This is from my days with game engines
The story goes:
We need a fast shared pointer implementation, one that doesn't thrash the cache (caches are smarter now btw)
A normal pointer:
^--pointer to data
Our shared pointer:
^ ^---pointer stored in shared pointer
+---the start of the allocation, the allocation is sizeof(unsigned int)+sizeof(T)
unsigned int* used for the count is at
that way a "shared pointer" is pointer sized,and the data it contains is the pointer to the actual data. So (because template
=>inline and any compiler would inline an operator returning a data member) it was the same "overhead" for access as a normal pointer.
Creation of pointers took like 3 more CPU instructions than normal (access to a location-4 is on operation, the add of 1 and the write to location -4)
Now we'd only use weak-pointers when we were debugging (so we'd compile with DEBUG defined (macro definition)) because then we'd like to see all allocations and whats going on and such. It was useful.
The weak-pointers must know when what they point to is gone, NOT keep the thing they point to alive (in my case, if the weak pointer kept the allocation alive the engine would never get to recycle or free any memory, then it's basically a shared pointer anyway)
So each weak-pointer has a bool,
alive or something, and is a friend of
When debugging our allocation looked like this:
^ ^ ^ the pointer we stored (to the data)
| +that pointer -4 bytes = ref counter
+Initial allocation now
The linked list structure you use depends on what you care about, we wanted to stay as close to sizeof(T) as we could (we managed memory using the buddy algorithm) so we stored a pointer to the weak_pointer and used the xor trick.... good times.
Anyway: the weak pointers to something shared_pointers point to are put in a list, stored somehow in the "v"s above.
When the reference count hits zero, you go through that list (which is a list of pointers to actual weak_pointers, they remove themselves when deleted obviously) and you set alive=false (or something) to each weak_pointer.
The weak_pointers now know what they point to is no longer there (so threw when de-referenced)
In this example
There is no overhead (the alignment was 4 bytes with the system. 64 bit systems tend to like 8 byte alignments.... union the ref-counter with an int in there to pad it out in that case. Remember this involves inplace news (nobody downvote because I mentioned them :P) and such. You need to make sure the
struct you impose on the allocation matches what you allocated and made. Compilers can align stuff for themselves (hence int not int,int).
You can de-reference the shared_pointer with no overhead at all.
New shared pointers being made do not thrash the cache at all and require 3 CPU instructions, they are not very... pipe-line-able but the compiler will inline getters and setters always (if not probably always :P) and there'll be something around the call-site that can fill the pipeline.
The destructor of a shared pointer also does very little (decrements, that's it) so is great!
High performance note

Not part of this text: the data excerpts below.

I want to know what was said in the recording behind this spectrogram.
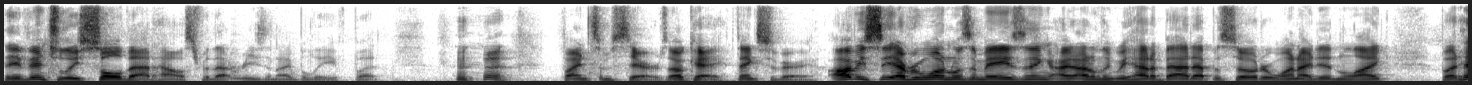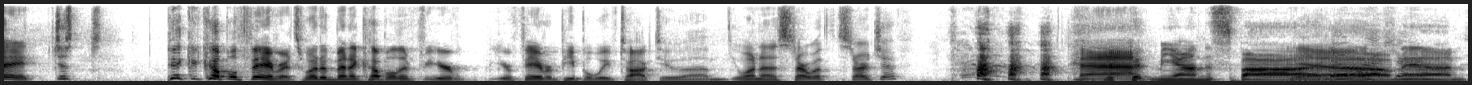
they eventually sold that house for that reason, I believe. But Find some stairs. Okay, thanks, Severia. Obviously, everyone was amazing. I, I don't think we had a bad episode or one I didn't like. But hey, just pick a couple favorites. What have been a couple of your your favorite people we've talked to? Um, you want to start with start, Jeff? Ha. put me on the spot. Yeah. Oh man.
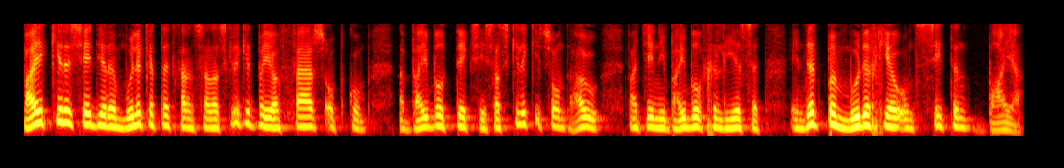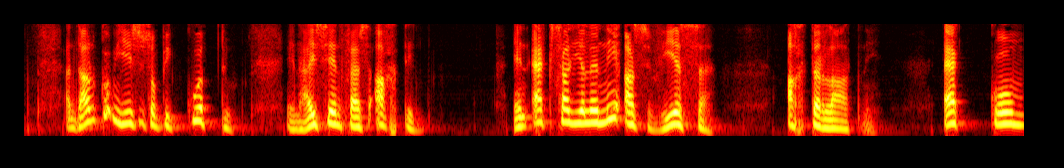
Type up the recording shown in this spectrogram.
Baie kere as jy deur 'n moeilike tyd gaan, sal skielik net by jou vers opkom, 'n Bybelteks, jy sal skielik iets onthou wat jy in die Bybel gelees het en dit bemoedig jou ontsettend baie. En dan kom Jesus op die koop toe En hy sê in vers 18: En ek sal julle nie as wese agterlaat nie. Ek kom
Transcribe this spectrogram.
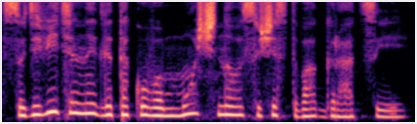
с удивительной для такого мощного существа грацией.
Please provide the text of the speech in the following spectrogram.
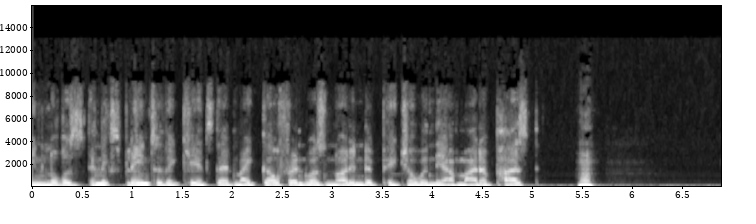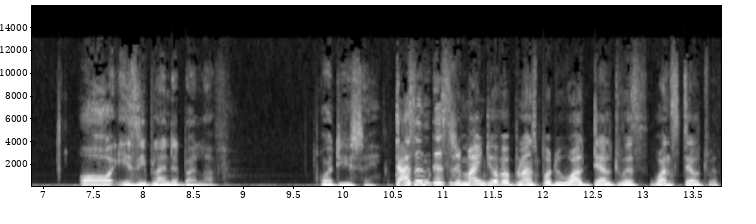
in-laws and explain to the kids that my girlfriend was not in the picture when their mother passed? Hmm. or is he blinded by love? What do you say? Doesn't this remind you of a blind spot we all dealt with once dealt with?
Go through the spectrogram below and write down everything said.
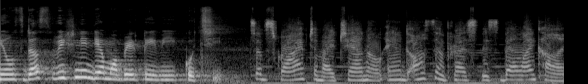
News desk vision India mobile T Kochi. Subscribe to my channel and also press this bell icon.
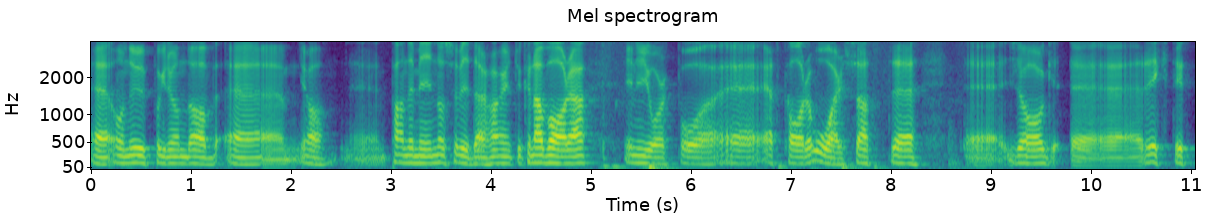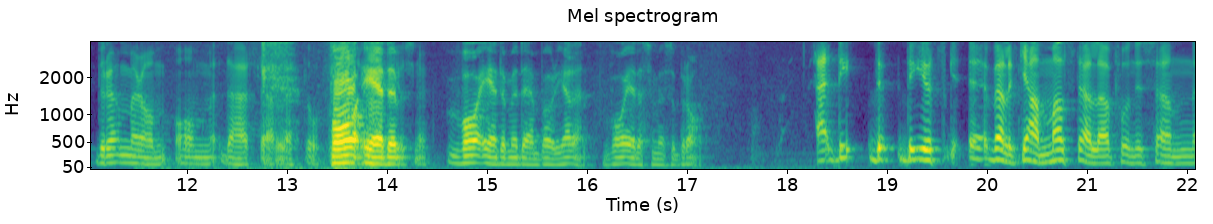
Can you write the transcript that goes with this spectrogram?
Eh, och nu på grund av eh, ja, pandemin och så vidare har jag inte kunnat vara i New York på ett par år. Så att jag riktigt drömmer om, om det här stället. Och vad, är det, vad är det med den burgaren? Vad är det som är så bra? Det, det, det, är ett väldigt gammalt ställe, har funnits sedan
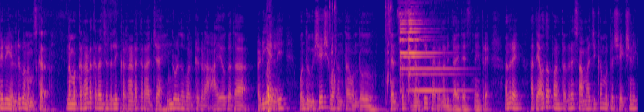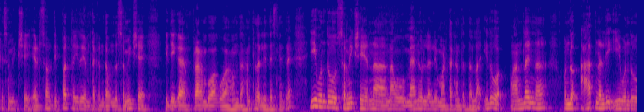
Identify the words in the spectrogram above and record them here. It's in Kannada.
ಆತ್ಮೀಯರೇ ಎಲ್ರಿಗೂ ನಮಸ್ಕಾರ. ನಮ್ಮ ಕರ್ನಾಟಕ ರಾಜ್ಯದಲ್ಲಿ ಕರ್ನಾಟಕ ರಾಜ್ಯ ಹಿಂದುಳಿದ ವರ್ಗಗಳ ಆಯೋಗದ ಅಡಿಯಲ್ಲಿ ಒಂದು ವಿಶೇಷವಾದಂಥ ಒಂದು ಸೆನ್ಸಸ್ ಗಣತಿ ಕಾರ್ಯ ನಡೀತಾ ಇದೆ, ಸ್ನೇಹಿತರೆ. ಅಂದರೆ ಅದು ಯಾವುದಪ್ಪ ಅಂತಂದರೆ ಸಾಮಾಜಿಕ ಮತ್ತು ಶೈಕ್ಷಣಿಕ ಸಮೀಕ್ಷೆ ಎರಡು ಸಾವಿರದ ಇಪ್ಪತ್ತೈದು ಎಂಬತಕ್ಕಂಥ ಒಂದು ಸಮೀಕ್ಷೆ ಇದೀಗ ಪ್ರಾರಂಭವಾಗುವ ಒಂದು ಹಂತದಲ್ಲಿದೆ, ಸ್ನೇಹಿತರೆ. ಈ ಒಂದು ಸಮೀಕ್ಷೆಯನ್ನು ನಾವು ಮ್ಯಾನ್ಯುವಲಲ್ಲಿ ಮಾಡ್ತಕ್ಕಂಥದ್ದಲ್ಲ, ಇದು ಆನ್ಲೈನ್ನ ಒಂದು ಆ್ಯಪ್ನಲ್ಲಿ ಈ ಒಂದು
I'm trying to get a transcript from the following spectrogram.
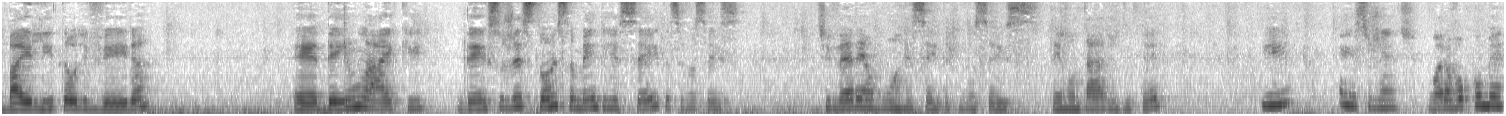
Baelita Oliveira. É, deem um like, deem sugestões também de receita, se vocês tiverem alguma receita que vocês têm vontade de ter. E é isso, gente. Agora eu vou comer.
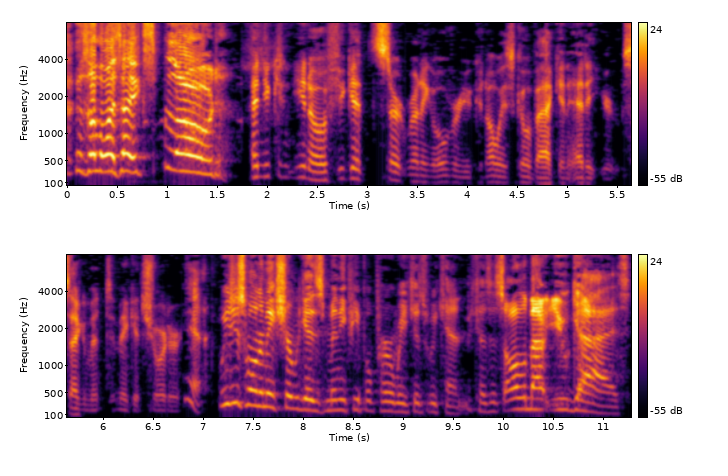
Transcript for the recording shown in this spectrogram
because otherwise I explode. And you can, you know, if you get start running over, you can always go back and edit your segment to make it shorter. Yeah. We just want to make sure we get as many people per week as we can because it's all about you guys.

If you have a situation like:
There's no guarantee that the optimiser will dare to not do the adds and subtractions from passing shared_pointer "by value" to g.
This is where you'd use a normal reference (which is implemented as a pointer)
so you'd do
g(ptr.extract_reference()); instead - again the compiler will inline the simple getter.
now you have a T&, because ptr's scope entirely surrounds g (assuming g has no side-effects and so forth) that reference will be valid for the duration of g.
deleting references is very ugly and you probably couldn't do it by accident (we relied on this fact).
I should have created a type called "extracted_pointer" or something, it'd be really hard to type that by mistake for a class member.
The weak/shared pointers used by stdlib++
Not as fast...
But don't worry about the odd cache miss unless you're making a game engine that isn't running a decent workload > 120fps easily :P Still miles better than Java.
The stdlib way is nicer. Each object has it's own allocation and job. With our
shared_pointer it was a true case of "trust me it works, try not to worry about how" (not that it is hard) because the code looked really messy.
If you undid the ... whatever they've done to the names of variables in their implementation it'd be far easier to read. See Boost's implementation, as it says in that documents.
Other than variable names the GCC stdlib implementation is lovely. You can read it easily, it does it's job properly (following the OO principle) but is a little slower and MAY thrash the cache on crappy chips these days.
UBER high performance note
You may be thinking, why not have
XXXX...XXXXiiii (the reference count at the end) then you'll get the alignment that's best fro the allocator!
Because having to do
pointer+sizeof(T) may not be one CPU instruction! (Subtracting 4 or 8 is something a CPU can do easy simply because it makes sense, it'll be doing this a lot)